Finally putting Dark Messiah to rest at 2.15am this morning was a mighty relief. Apart from being tetchy and desperately in need of some sleep, I was grateful I wouldn't have to endure another day of draining exasperation. For its considerable flaws and its ability to wind you up, you'll want to kick Dark Messiah: Elements into the inky abyss.
Yet there's so much to love about Arkane's brutal fantasy-action RPG - not least the humour coursing through the veins of every undead encounter. The ability to be so routinely violent helps you keep your head when others are, inevitably, losing theirs in great globs of blood. It's a game of simple, repetitive and often wicked pleasures: booting unwary enemies to their doom; into the abyss, against a wall of spikes or flame. If none of those are options, then you can always see if you can slash a rope and send a massive stone statue tumbling onto their heads, or dispense some lightning justice into a pool of water and electrocute the whole lot.
Despite its RPG leanings, Dark Messiah: Elements is an unapologetically linear, story-based affair, set over ten medium-sized chapters, and in some ways all the better for it. Like a more focused, action-oriented take on Oblivion, it strips out most of the padding associated with fantasy RPGs and just lets you get on with the business of fighting an awful lot of ugly monsters in a plethora of familiar fantasy haunts (think dungeons, sewers, castles). Admittedly, the story isn't exactly its strong point (thanks to wooden voice acting and uninspired dialogue), but you can't help smirk at, for instance, the way the game plays evil brunette Xana off against wholesome, simpering Leanna. Xana's jealous reaction is good value even if you do spurn her rather predatory advances. All the stuff about you, Sareth, going after Shantirir Crystal and the Skull of Shadows is pure fantasy fluff, but innocuous enough.
In terms of the gameplay, how you go about death-dealing is, to a large extent, up to you, despite the way the game initially funnels players into selecting one of four available character classes (Warrior, Mage, Archer, Assassin). For example, selecting a Mage gives you the ability to cast fireballs and lightning, but doesn't preclude you from using a sword, combining attack methods like a Warrior Mage hybrid. That said, you can't wield a shield as a Mage, so you might end up casting protection spells, while your inability to use a bow might encourage you to blast enemies with fireballs, rather than arrows, or play around with telekinesis. Playing as Assassin, you sneak around plunging daggers into enemy backs and pushing them off precipices. It's certainly a game that promises numerous different experiences to suit everyone from the patient, stealthy type to those that just like to smash things up and roar (speaking of which, you should've heard Tom's furious Turok sessions - the office shook).

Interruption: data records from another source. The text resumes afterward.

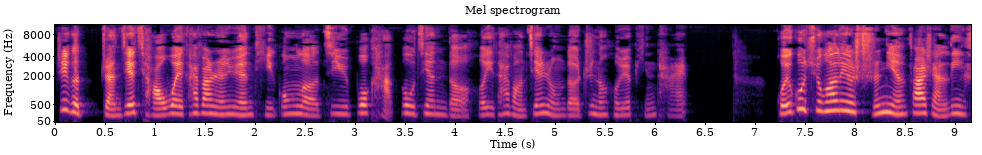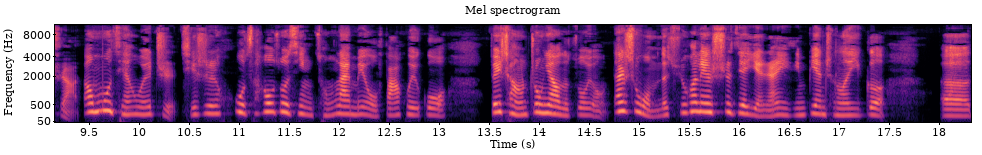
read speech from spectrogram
这个转接桥为开发人员提供了基于波卡构建的和以太坊兼容的智能合约平台。回顾区块链十年发展历史啊，到目前为止，其实互操作性从来没有发挥过非常重要的作用。但是我们的区块链世界俨然已经变成了一个，呃，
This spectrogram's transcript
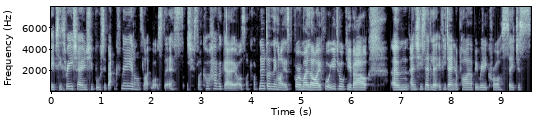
BBC Three show and she brought it back for me. And I was like, what's this? She's like, oh, have a go. I was like, I've never done anything like this before in my life. What are you talking about? Um, and she said, look, if you don't apply, I'll be really cross. So just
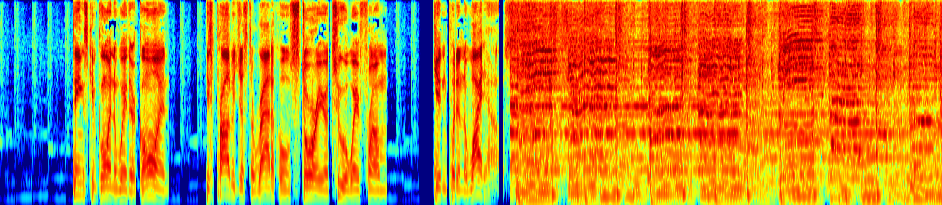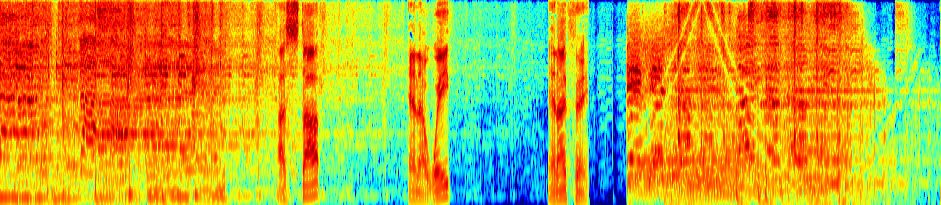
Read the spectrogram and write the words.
Things keep going the way they're going. He's probably just a radical story or two away from getting put in the White House. I stop and I wait and I think.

Playable exclusively in first-person, the first thing to note about the new 'Elements' version of Dark Messiah: Elements is how well the controls have translated onto the 360 pad. The basics, like aiming and firing, work fine, whether dealing with projectiles or one-on-one melee battles, with right-trigger to attack, left to defend, and both held down at once to pull off the ever-useful kick. The more expansive use of skills and special abilities is handled with remarkable fluidity thanks to the 'quick switch' d-pad system. Delving into the actual menus lets you select one-off items, such as health and mana potions, and configure the quick-switch mapping to your own requirements.

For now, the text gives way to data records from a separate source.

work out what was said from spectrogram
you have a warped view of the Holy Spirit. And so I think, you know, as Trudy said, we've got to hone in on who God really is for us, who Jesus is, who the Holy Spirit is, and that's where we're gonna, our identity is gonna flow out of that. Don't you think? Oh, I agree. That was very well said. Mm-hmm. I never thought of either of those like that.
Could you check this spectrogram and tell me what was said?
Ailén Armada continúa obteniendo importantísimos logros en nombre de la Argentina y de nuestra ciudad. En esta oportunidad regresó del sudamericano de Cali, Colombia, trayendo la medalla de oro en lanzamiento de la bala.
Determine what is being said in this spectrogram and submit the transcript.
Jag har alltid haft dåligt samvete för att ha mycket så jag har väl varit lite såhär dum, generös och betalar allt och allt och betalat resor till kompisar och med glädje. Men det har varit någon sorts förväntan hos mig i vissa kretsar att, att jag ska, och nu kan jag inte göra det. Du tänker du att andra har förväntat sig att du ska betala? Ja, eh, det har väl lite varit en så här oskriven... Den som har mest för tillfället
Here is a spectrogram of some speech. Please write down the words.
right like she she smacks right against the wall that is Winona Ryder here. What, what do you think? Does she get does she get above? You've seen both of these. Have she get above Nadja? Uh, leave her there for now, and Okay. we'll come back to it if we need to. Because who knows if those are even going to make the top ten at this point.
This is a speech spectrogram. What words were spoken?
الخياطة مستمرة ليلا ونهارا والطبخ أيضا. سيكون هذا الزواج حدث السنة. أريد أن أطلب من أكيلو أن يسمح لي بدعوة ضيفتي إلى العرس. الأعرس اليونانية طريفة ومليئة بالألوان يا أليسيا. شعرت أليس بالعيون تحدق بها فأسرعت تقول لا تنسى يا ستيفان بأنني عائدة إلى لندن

Within an hour or so, once you start to level up and gain new abilities, the whole quick-switch/menu system becomes a regular companion, making inherently quite complex actions and choices simple. The more you play and the more you start to understand the weaknesses of each enemy type, the easier it becomes to settle on favourites, and the more enjoyable the combat becomes. Few games have ever managed to pull off such sickeningly satisfying first-person melee/magic/sword combat, so to combine so many varieties and make every one of them enjoyable is creditable. Although it's about to be bettered in melee terms by the upcoming Condemned 2, there's still an enormous amount of satisfaction to be gained once you get going and have an array of skills and items available to you. That feeling of having so many effective options to choose from at once, for me, elevates the game above some of its issues - even if, ultimately, it takes a good few hours before that becomes apparent.
In fact, such is the extent of Dark Messiah: Elements' problems, it'll be a miracle if you get that far. Good (ish) news, though: Elements is a classic example of a game that starts off mediocre, dips into the realms of outright rubbishness, then soars unexpectedly out of the mire to become bafflingly engaging. The opening levels are dire (and formed the basis of the dreadful demo released before Christmas); beginning with a clunky, charmless demonstration of your ability to kick people to their doom, before descending into murky dungeon monotony then moving onto a Cyclops chase level so badly optimised it made onlookers wince.